Darlington Nagbe's call into the US national team for the upcoming World Cup qualifiers against St. Vincent & the Grenadines and Trinidad & Tobago didn't happen in a vacuum.
Let's sum up:
- The US are in their worst in-CONCACAF run in decades, having gone winless in four straight home games vs. regional foes
- The US have out-shot only two of their last 10 opponents
- Nagbe is playing the best soccer of his career
The Liberian-born midfielder (and we can and will refer to him only as "midfielder" from now on, not "attacker" or "winger") has flourished over the past month in a full-time, central midfield role. He's been able to consistently win second balls, consistently be a nuisance in passing lanes, and consistently make the sort of "right place, right time" plays that a No. 8 really needs to make.
These were all questions at the start of October. Nagbe had been used primarily as a wide player with the Portland Timbers, flashing bits of breathtaking skill in between bouts of soul-crushing anonymity. He should be a better, more effective winger; he has speed on and off the ball, the ability to control the ball with his first touch that is, perhaps, unmatched in the US pool, and he is the most effective 1-v-1 player in MLS.
Yet he's never offered off-the-ball penetration from that spot, which is the first duty of any true winger. He prefers to drift toward the play rather than extend the field away from it, which is why some fans have felt that his move to the center is overude.
With that positional adjustment there have been more moments on the ball, as Ben Baer chronicled here on Thursday:
|Nagbe Passes/Touches Before and After Position Switch|
|Period||Touches Per 90||Passes Per 90|
Getting a guy who completes nearly 90 percent of his passes more chances to do just that was a season-changing idea from the Portland braintrust. Add in the fact that Nagbe led the league in chances created from open play, and it's a pretty good correlation/causality argument about how Portland went from winning just once in six to thier current five-game unbeaten run, a streak that has them on the precipice of a spot in the Western Conference Championship of the Audi 2015 MLS Cup Playoffs.
Chance creation is just one of the problems the current USMNT face, though. Another is the haphazard way Klinsmann has them shuttling the ball from back-to-front, an issue born of the tactical (and personnel) instability inherent in the current regime.
Klinsmann's ideal seems to be lining Kyle Beckerman up as a lone No. 6 in a diamond midfield, putting the possession initiation duties onto the shoulders of the RSL legend. But smart teams like Mexico, Costa Rica and Panama have consistently flooded that zone against lone holders, forcing Klinsmann to flatten out the diamond into more of a straight 4-4-2. That shift forces a disconnect between the midfield and backline, and now you're in longball country - unless Michael Bradley drops deep to help with initiation.
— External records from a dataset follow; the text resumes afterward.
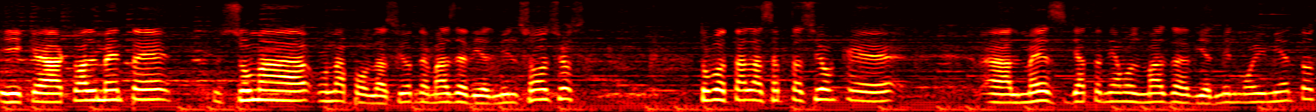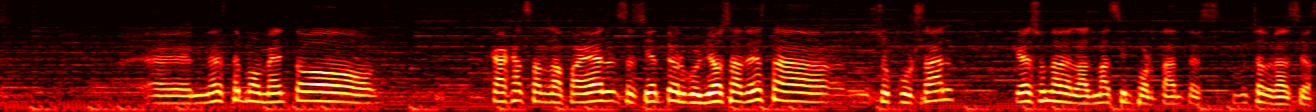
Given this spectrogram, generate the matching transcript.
y que actualmente suma una población de más de 10 mil socios. Tuvo tal aceptación que al mes ya teníamos más de 10 mil movimientos. En este momento Caja San Rafael se siente orgullosa de esta sucursal que es una de las más importantes. Muchas gracias.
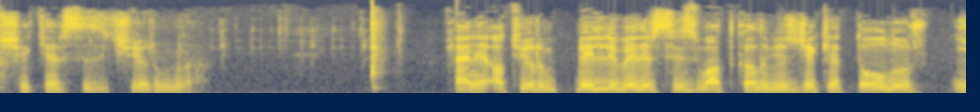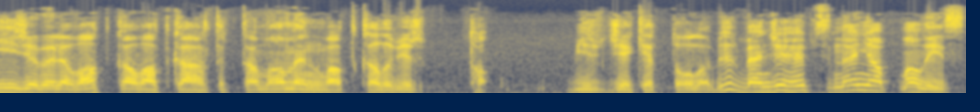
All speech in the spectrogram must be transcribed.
şekersiz içiyorum da. Yani atıyorum belli belirsiz vatkalı bir ceket de olur. İyice böyle vatka vatka artık tamamen vatkalı bir bir ceket de olabilir. Bence hepsinden yapmalıyız.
But when that happens, guess what? Now you've got your main midfield chance creator (Bradley) 50 yards from the forward line trying to play through a midfield in which he's at a numerical disadvantage.
Nagbe's presence, then, should facilitate a shift to the 4-3-3. Klinsmann can start Beckerman (or one of the other d-mids in the pool) as a No. 6, with Bradley and Nagbe as box-to-box runners also in central midfield. In theory this will cut down on midfield turnovers - that's the point of having three excellent passers in midfield, right? - while giving Beckerman protection against teams that try to overrun him.
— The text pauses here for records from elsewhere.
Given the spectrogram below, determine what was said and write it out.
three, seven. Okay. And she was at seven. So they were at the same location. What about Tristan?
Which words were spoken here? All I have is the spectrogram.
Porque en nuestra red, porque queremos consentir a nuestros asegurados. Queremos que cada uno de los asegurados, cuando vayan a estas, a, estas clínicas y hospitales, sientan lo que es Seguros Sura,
It also puts two guys in central midfield who can carry the ball forward at pace. Some of the best US moments of late have come when Bradley has gotten the ball on his foot and has a head of steam, simply cutting out defenders on the dribble.
Nagbe can do the same thing, only faster. He covers ground like a rocketized gazelle:
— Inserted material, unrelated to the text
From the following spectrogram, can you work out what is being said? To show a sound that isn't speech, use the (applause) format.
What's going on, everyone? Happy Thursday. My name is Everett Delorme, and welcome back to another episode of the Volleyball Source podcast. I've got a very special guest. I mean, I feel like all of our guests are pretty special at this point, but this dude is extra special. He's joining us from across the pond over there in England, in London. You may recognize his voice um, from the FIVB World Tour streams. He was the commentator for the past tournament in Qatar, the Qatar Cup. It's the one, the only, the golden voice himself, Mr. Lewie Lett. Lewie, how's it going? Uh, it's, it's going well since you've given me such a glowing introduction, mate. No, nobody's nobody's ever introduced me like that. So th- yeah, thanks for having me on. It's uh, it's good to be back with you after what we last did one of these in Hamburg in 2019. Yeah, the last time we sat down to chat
I'm not saying that Nagbe is the one-stop shop for fixing all the US problems. He's not going to dribble an entire defense like that on the regular, and neither is Bradley, and neither is anyone else in the US pool (or anyone's pool, save for a full-strength Argentina).
But the threat of it, and Nagbe's security on the ball in completing useful passes, will force opposing defenses to collapse to him and subsequently open the flanks. The US have been suffocating from lack of space, and he should help them breathe.
A few more notes:
3. While Nagbe is an elite chance creator, he's not a creator of elite chances. Of the 121 open play chances he's created over the last two years, only three of them were "big" chances - chances that, by Opta's reckoning, should be put away. For some context: 12 of the 97 chances Diego Valeri has created in that time were big chances.
So anyone expecting him to carve up the midfield with Valderrama-style through-balls or Donovan-like lay-offs shouldn't be holding their breath. Nagbe's not that kind of player.
2. If Nagbe starts, and Bradley starts, and Klinsmann goes to the 4-3-3, that probably does not mean there's a starting midfield role for Jermaine Jones unless Klinsmann puts him or Bradley deep as the No. 6. Which is pretty much the definition of playing with fire.
1. All of the above analysis is moot if Nagbe is started on the flank in any lineup or formation. There's no guarantee Klinsmann is seeing (or wanting) the central midfield Nagbe. He could very well be calling the kid in to play on the wing.